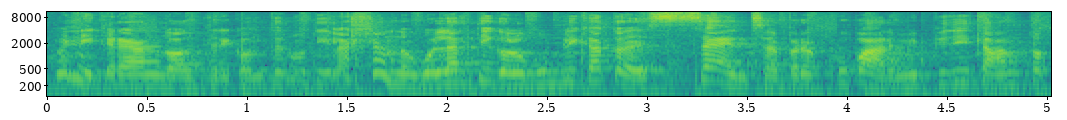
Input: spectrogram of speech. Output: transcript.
quindi creando altri contenuti, lasciando quell'articolo pubblicato e senza preoccuparmi più di tanto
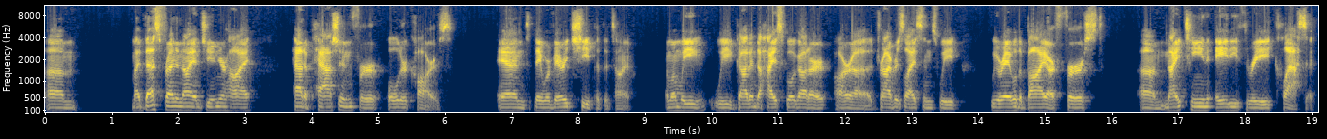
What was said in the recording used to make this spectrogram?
Um, my best friend and I in junior high had a passion for older cars, and they were very cheap at the time. And when we we got into high school, got our our uh, driver's license, we we were able to buy our first um, 1983 Classic,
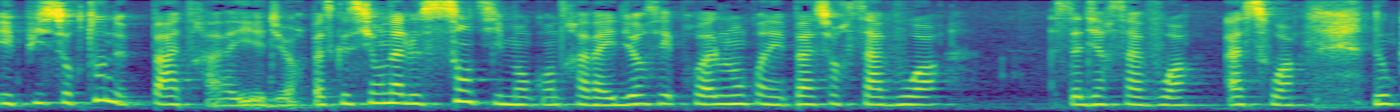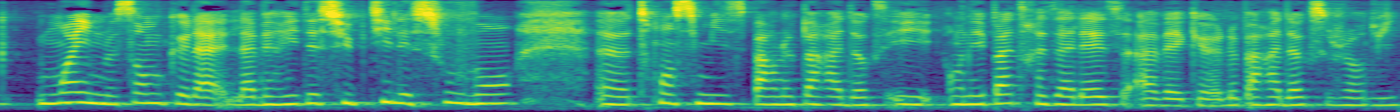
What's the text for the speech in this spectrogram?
et puis surtout ne pas travailler dur. Parce que si on a le sentiment qu'on travaille dur, c'est probablement qu'on n'est pas sur sa voie c'est-à-dire sa voix à soi. Donc moi, il me semble que la, vérité subtile est souvent euh, transmise par le paradoxe, et on n'est pas très à l'aise avec euh, le paradoxe aujourd'hui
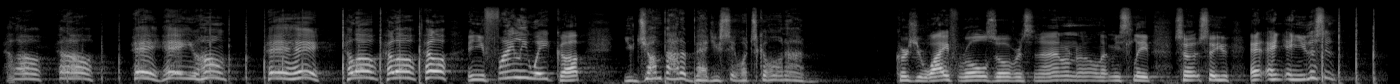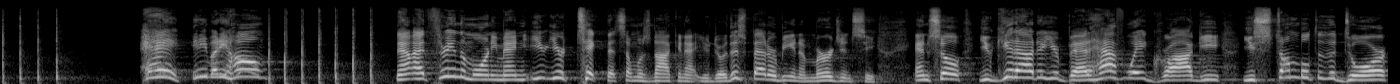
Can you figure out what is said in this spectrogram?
hello, hello, hey, hey, you home? Hey, hey, hello, hello, hello. And you finally wake up, you jump out of bed, you say, what's going on? Of course, your wife rolls over and says, I don't know, let me sleep. So, so you, and, and, and you listen, hey, anybody home? Now, at three in the morning, man, you're, ticked that someone's knocking at your door. This better be an emergency. And so you get out of your bed, halfway groggy, you stumble to the door,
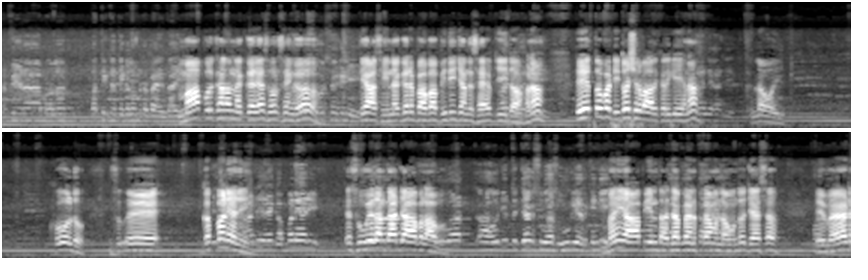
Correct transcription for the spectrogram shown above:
ਤੇ ਫਿਰ ਮਤਲਬ 32 33 ਕਿਲੋਮੀਟਰ ਪੈ ਜਾਂਦਾ ਜੀ। ਮਹਾਂਪੁਰਖਾਂ ਦਾ ਨਗਰ ਹੈ ਸੁਰ ਸਿੰਘ। ਇਤਿਹਾਸੀ ਨਗਰ ਬਾਬਾ ਬਿਧੀ ਚੰਦ ਸਾਹਿਬ ਜੀ ਦਾ ਹਨਾ? ਤੇ ਇਹ ਤੋਂ ਵੱਡੀ ਤੋਂ ਸ਼ੁਰੂਆਤ ਕਰੀਏ ਹਨਾ? ਹਾਂਜੀ ਹਾਂਜੀ। ਲਓ ਜੀ। ਖੋਲ ਦੋ। ਸੂ- ਇਹ ਗੱਭਣ ਆ ਜੀ। ਹਾਂਜੀ ਇਹ ਗੱਬਣਿਆ ਜੀ। ਤੇ ਸੂਏ ਦਾ ਅੰਦਾਜ਼ਾ ਆਪ ਲਾਓ। ਆਹੋ ਜੀ ਤੀਜਾ ਸੂਆ ਸੂਗੀ ਯਾਰ ਜੀ ਬਈ ਆਪ ਹੀ ਅੰਦਾਜ਼ਾ ਭੈਣ ਭਰਾਵਾਂ ਲਾਉਣ ਦੋ ਜੈਸ। ਤੇ ਵੈੜ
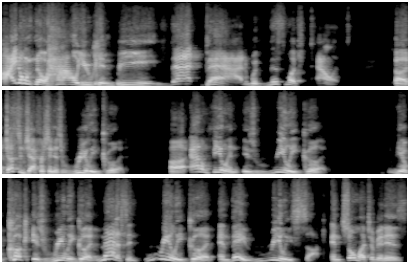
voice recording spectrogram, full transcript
I don't know how you can be that bad with this much talent. Uh, Justin Jefferson is really good. Uh, Adam Thielen is really good. You know, Cook is really good. Madison, really good. And they really suck. And so much of it is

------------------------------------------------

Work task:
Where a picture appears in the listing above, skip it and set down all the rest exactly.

Exercise response:
Input: spectrogram of speech. Output: transcript.
quindi creando altri contenuti, lasciando quell'articolo pubblicato e senza preoccuparmi più di tanto
What was said in the recording used to make this spectrogram?
Um, my best friend and I in junior high had a passion for older cars, and they were very cheap at the time. And when we we got into high school, got our our uh, driver's license, we we were able to buy our first um, 1983 Classic,
What's the text for the speech in this spectrogram?
et puis surtout ne pas travailler dur. Parce que si on a le sentiment qu'on travaille dur, c'est probablement qu'on n'est pas sur sa voie c'est-à-dire sa voix à soi. Donc moi, il me semble que la, vérité subtile est souvent euh, transmise par le paradoxe, et on n'est pas très à l'aise avec euh, le paradoxe aujourd'hui
Can you figure out what is said in this spectrogram?
hello, hello, hey, hey, you home? Hey, hey, hello, hello, hello. And you finally wake up, you jump out of bed, you say, what's going on? Of course, your wife rolls over and says, I don't know, let me sleep. So, so you, and, and, and you listen, hey, anybody home? Now, at three in the morning, man, you're, ticked that someone's knocking at your door. This better be an emergency. And so you get out of your bed, halfway groggy, you stumble to the door,
Correct transcription for the spectrogram shown above:
ਤੇ ਫਿਰ ਮਤਲਬ 32 33 ਕਿਲੋਮੀਟਰ ਪੈ ਜਾਂਦਾ ਜੀ। ਮਹਾਂਪੁਰਖਾਂ ਦਾ ਨਗਰ ਹੈ ਸੁਰ ਸਿੰਘ। ਇਤਿਹਾਸੀ ਨਗਰ ਬਾਬਾ ਬਿਧੀ ਚੰਦ ਸਾਹਿਬ ਜੀ ਦਾ ਹਨਾ? ਤੇ ਇਹ ਤੋਂ ਵੱਡੀ ਤੋਂ ਸ਼ੁਰੂਆਤ ਕਰੀਏ ਹਨਾ? ਹਾਂਜੀ ਹਾਂਜੀ। ਲਓ ਜੀ। ਖੋਲ ਦੋ। ਸੂ- ਇਹ ਗੱਭਣ ਆ ਜੀ। ਹਾਂਜੀ ਇਹ ਗੱਬਣਿਆ ਜੀ। ਤੇ ਸੂਏ ਦਾ ਅੰਦਾਜ਼ਾ ਆਪ ਲਾਓ। ਆਹੋ ਜੀ ਤੀਜਾ ਸੂਆ ਸੂਗੀ ਯਾਰ ਜੀ ਬਈ ਆਪ ਹੀ ਅੰਦਾਜ਼ਾ ਭੈਣ ਭਰਾਵਾਂ ਲਾਉਣ ਦੋ ਜੈਸ। ਤੇ ਵੈੜ
voice recording spectrogram, full transcript
I don't know how you can be that bad with this much talent. Uh, Justin Jefferson is really good. Uh, Adam Thielen is really good. You know, Cook is really good. Madison, really good. And they really suck. And so much of it is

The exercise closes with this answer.